◆ Goal of the exercise
Print out each entry below in full, exactly as given, excluding pictures.

--- Materials provided ---

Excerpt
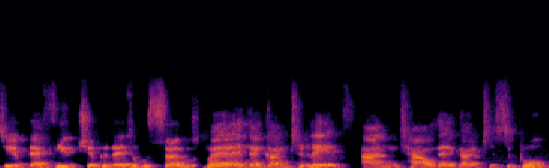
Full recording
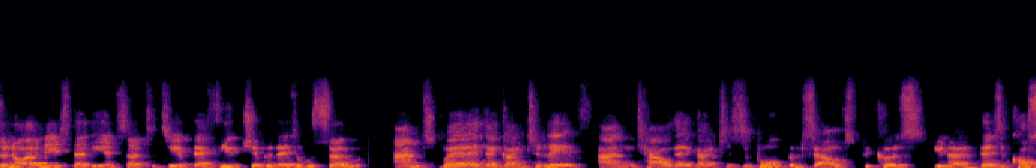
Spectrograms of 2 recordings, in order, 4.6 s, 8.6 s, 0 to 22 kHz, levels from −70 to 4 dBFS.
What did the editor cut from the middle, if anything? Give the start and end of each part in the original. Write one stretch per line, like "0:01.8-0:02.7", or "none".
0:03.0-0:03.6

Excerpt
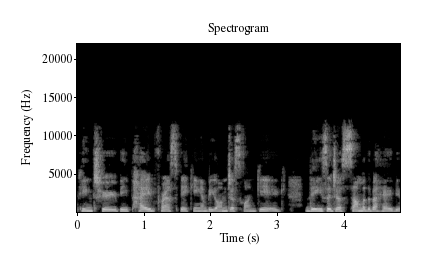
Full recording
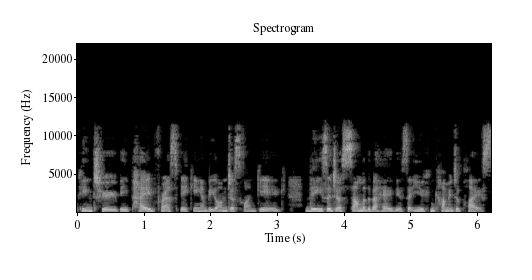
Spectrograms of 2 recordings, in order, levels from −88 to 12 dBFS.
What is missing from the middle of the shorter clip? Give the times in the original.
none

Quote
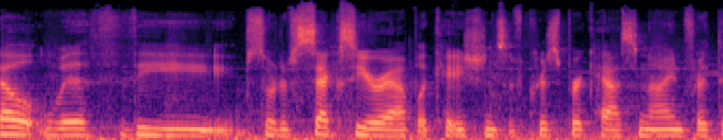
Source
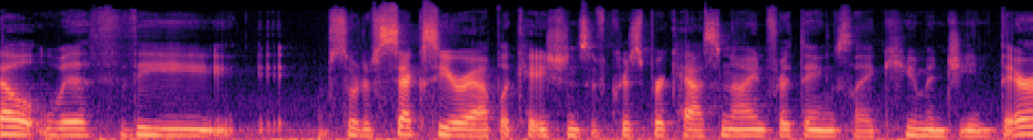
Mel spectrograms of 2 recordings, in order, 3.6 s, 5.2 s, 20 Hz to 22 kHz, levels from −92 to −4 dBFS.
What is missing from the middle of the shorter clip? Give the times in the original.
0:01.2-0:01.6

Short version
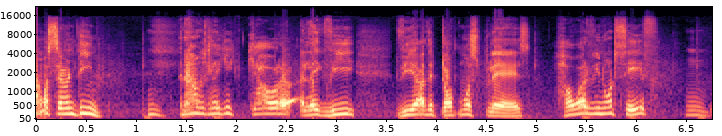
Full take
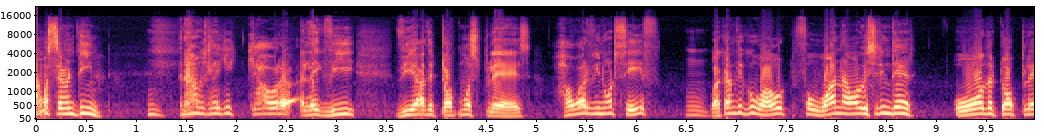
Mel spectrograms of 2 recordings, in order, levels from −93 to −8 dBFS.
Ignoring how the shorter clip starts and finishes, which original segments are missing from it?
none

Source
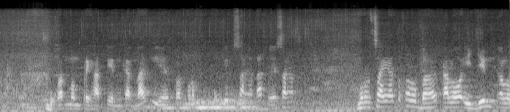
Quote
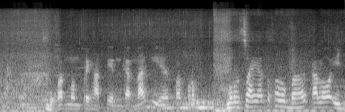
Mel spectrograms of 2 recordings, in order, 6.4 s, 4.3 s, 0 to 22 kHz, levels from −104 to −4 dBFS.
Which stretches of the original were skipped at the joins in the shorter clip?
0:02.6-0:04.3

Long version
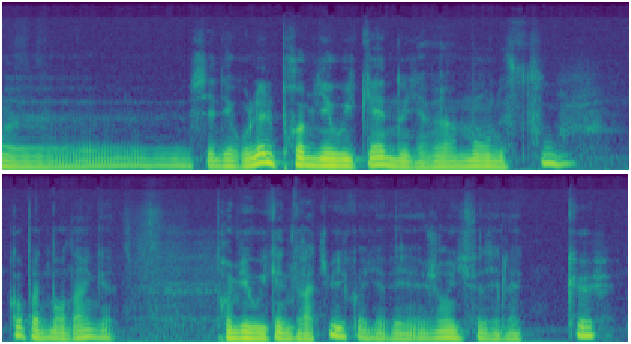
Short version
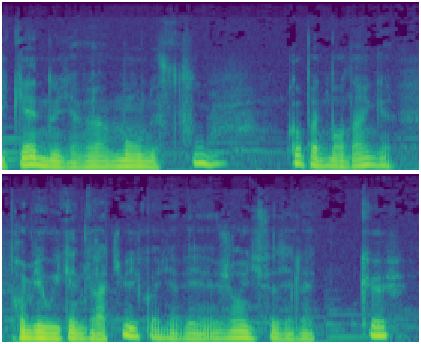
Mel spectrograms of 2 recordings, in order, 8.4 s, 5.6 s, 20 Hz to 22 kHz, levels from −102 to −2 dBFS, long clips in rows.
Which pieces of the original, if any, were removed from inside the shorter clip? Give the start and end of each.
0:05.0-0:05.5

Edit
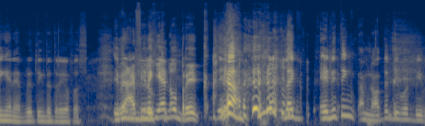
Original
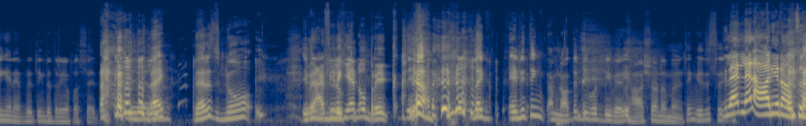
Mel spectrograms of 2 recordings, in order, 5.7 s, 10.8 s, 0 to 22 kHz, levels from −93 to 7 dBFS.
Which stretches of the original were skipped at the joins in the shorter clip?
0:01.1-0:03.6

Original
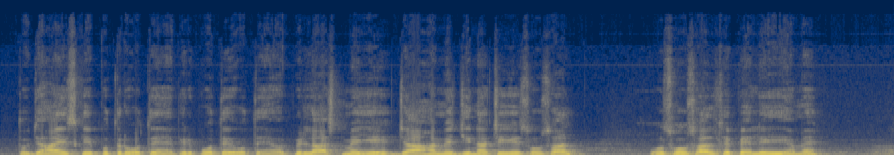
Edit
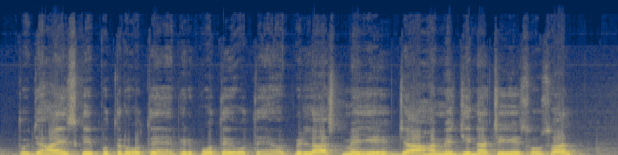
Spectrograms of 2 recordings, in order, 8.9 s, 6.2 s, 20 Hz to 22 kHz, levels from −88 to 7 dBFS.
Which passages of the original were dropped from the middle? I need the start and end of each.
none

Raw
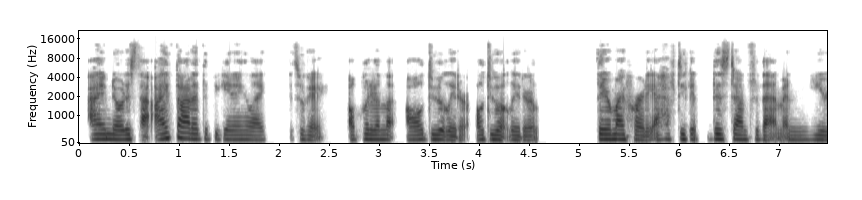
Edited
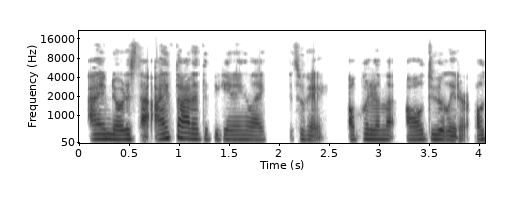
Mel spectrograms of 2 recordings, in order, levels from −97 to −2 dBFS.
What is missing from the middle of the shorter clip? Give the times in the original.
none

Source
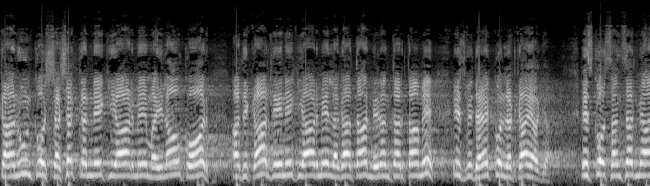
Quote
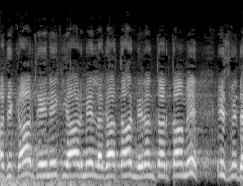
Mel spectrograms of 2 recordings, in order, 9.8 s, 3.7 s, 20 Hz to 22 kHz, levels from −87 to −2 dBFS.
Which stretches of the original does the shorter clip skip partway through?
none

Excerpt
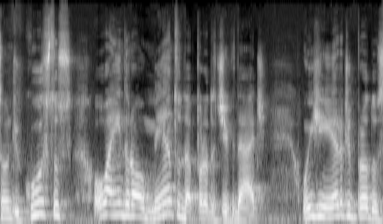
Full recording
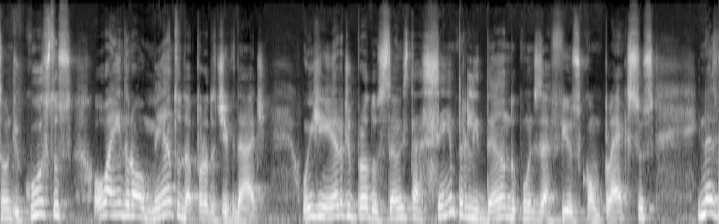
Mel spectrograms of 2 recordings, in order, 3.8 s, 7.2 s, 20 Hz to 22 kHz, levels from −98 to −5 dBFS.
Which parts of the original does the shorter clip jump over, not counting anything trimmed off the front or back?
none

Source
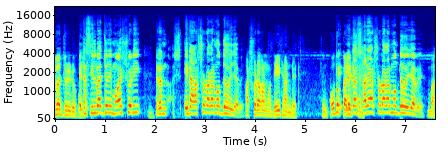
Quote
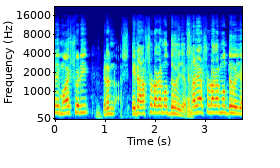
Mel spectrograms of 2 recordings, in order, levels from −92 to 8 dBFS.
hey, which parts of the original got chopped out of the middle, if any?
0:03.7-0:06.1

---

◆ Solved problem
Excerpt
Full recording
Spectrograms of 2 recordings, in order, 4.6 s, 8.6 s, 0 to 22 kHz, levels from −70 to 4 dBFS.
What did the editor cut from the middle, if anything? Give the start and end of each part in the original. Write one stretch per line, like "0:01.8-0:02.7", or "none".
0:03.0-0:03.6

Excerpt
Full recording
Spectrograms of 2 recordings, in order, levels from −88 to 12 dBFS.
What is missing from the middle of the shorter clip? Give the times in the original.
none

Quote
Source
Mel spectrograms of 2 recordings, in order, 3.6 s, 5.2 s, 20 Hz to 22 kHz, levels from −92 to −4 dBFS.
What is missing from the middle of the shorter clip? Give the times in the original.
0:01.2-0:01.6

Short version
Full take
Mel spectrograms of 2 recordings, in order, levels from −93 to −8 dBFS.
Ignoring how the shorter clip starts and finishes, which original segments are missing from it?
none

Source
Quote
Mel spectrograms of 2 recordings, in order, 6.4 s, 4.3 s, 0 to 22 kHz, levels from −104 to −4 dBFS.
Which stretches of the original were skipped at the joins in the shorter clip?
0:02.6-0:04.3

Long version
Short version
Mel spectrograms of 2 recordings, in order, 8.4 s, 5.6 s, 20 Hz to 22 kHz, levels from −102 to −2 dBFS, long clips in rows.
Which pieces of the original, if any, were removed from inside the shorter clip? Give the start and end of each.
0:05.0-0:05.5

Edit
Original
Mel spectrograms of 2 recordings, in order, 5.7 s, 10.8 s, 0 to 22 kHz, levels from −93 to 7 dBFS.
Which stretches of the original were skipped at the joins in the shorter clip?
0:01.1-0:03.6

Original
Edit
Spectrograms of 2 recordings, in order, 8.9 s, 6.2 s, 20 Hz to 22 kHz, levels from −88 to 7 dBFS.
Which passages of the original were dropped from the middle? I need the start and end of each.
none

Raw
Edited
Mel spectrograms of 2 recordings, in order, levels from −97 to −2 dBFS.
What is missing from the middle of the shorter clip? Give the times in the original.
none

Source
Quote
Mel spectrograms of 2 recordings, in order, 9.8 s, 3.7 s, 20 Hz to 22 kHz, levels from −87 to −2 dBFS.
Which stretches of the original does the shorter clip skip partway through?
none

Excerpt
Full recording
Mel spectrograms of 2 recordings, in order, 3.8 s, 7.2 s, 20 Hz to 22 kHz, levels from −98 to −5 dBFS.
Which parts of the original does the shorter clip jump over, not counting anything trimmed off the front or back?
none

Source
Quote
Mel spectrograms of 2 recordings, in order, levels from −92 to 8 dBFS.
hey, which parts of the original got chopped out of the middle, if any?
0:03.7-0:06.1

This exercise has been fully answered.